Saturday, September 15, 2007

Howard Banks














Howard Banks in his new ASW-27, Moriarty, New Mexico

Aviation History

Howard Banks was born into an aviation family. His father flew in WWI and was in the manufacturing business all his life as a designer. Howard became an apprentice at the same firm (de Havilland, maker of all sorts of famous stuff such as the ill-fated Comet). He worked in a lab investigating failed aircraft parts and systems.

How did you get started in aviation?

Grammar school in those not long after WWII days had a cadet force (was typically militaristic at that time), ours was associated with the Royal Air Force (RAF) of Britain. I won a prize at school, only one ever and no idea why, and was told to turn up at RAF Halton on a Sunday morning. Did and found I was to learn just enough to solo a glider – T-31 (I think) open cockpit two-seater, fabric, wood and string; one is in George Applebay’s Soaring museum in Moriarty, New Mexico. They were all winch launching. Before my 16 th birthday I made three solo flights and thereby have a British A and B badge. (The RAF, like most air forces, uses gliding as a quick and fairly cheap way to discover suitable people to recruit as air crew. I never went into the RAF, so it was money down a small hole.)

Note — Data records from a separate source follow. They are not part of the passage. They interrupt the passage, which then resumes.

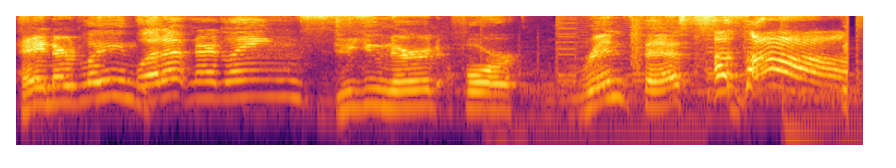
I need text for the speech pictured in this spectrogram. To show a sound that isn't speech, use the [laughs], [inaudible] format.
Hey, nerdlings! What up, nerdlings? Do you nerd for Renfest? Huzzah!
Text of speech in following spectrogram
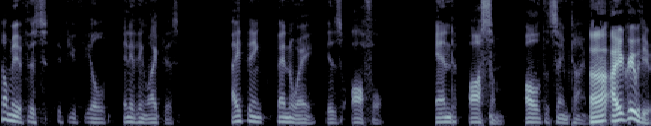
tell me if this if you feel anything like this. I think Fenway is awful and awesome all at the same time. Uh, I agree with you.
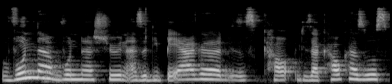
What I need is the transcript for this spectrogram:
wunder, wunderschön. Also die Berge, dieses Kau dieser Kaukasus,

What types of aircraft have you flown?

Mostly gliders of various sorts. I was also a partner in a J-4 Piper Cub (side by side coupe), that was nice but was mashed by one of the partners and I was bought out eventually. Nothing too exciting.

Why did you decide to start flying gliders again?

I didn't decide to start, but it was my “wifie” who got me restarted. I stopped flying, because I was involved in sports car racing and could not afford both. The family, and lots of work, blocked any thought of gliding. But when Joan and I were first married in CA she bought me a ride at Calistoga. Some time after that I was interviewing the governor of Nevada and we had a ride at Minden (not very successful). Soon after I found a glider port just down the road from our house in the east bay and I haven't looked back since.

What kind of glider do you own?

After having an ASW-20 for many years I now have an ASW-27.

Why did you purchase the ASW-27?

I bought it because a friend was going to sell it and we did a quick deal, no negotiating, no nothing just 'sure I will buy it' and he gave me a break on the price. Unplanned, serendipity.

What is your most memorable flight?

Most memorable – anything which has scared the living bejeesus out of me. Perhaps my first land-out. July 4 th back east, haze that made it “sort of” VFR (visual flight rules) and I got lost (all visual in them thar days, no such as GPS). Flying a rented 1-26, landed the wrong side of a stream without doing any damage – but the retrieve was from hell partly because this commercial 1-26 was always tied out in the open and hadn't been apart in decades and it took massive amounts of hammering etc to get it on a trailer that was a disaster. We were all late for a major Chesapeake Bay crab cookout and I was in deep for months.

You can see several vintage gliders, including the T-31 (the same type Howard flew) at the Southwest Soaring Musuem located in Moriarty, New Mexico. More information can be found at: http://www.swsoaringmuseum.org/

2 comments:

Jonathan Price said...

I really enjoyed this interview.

Best,

Jonathan

Neena said...

You write very well.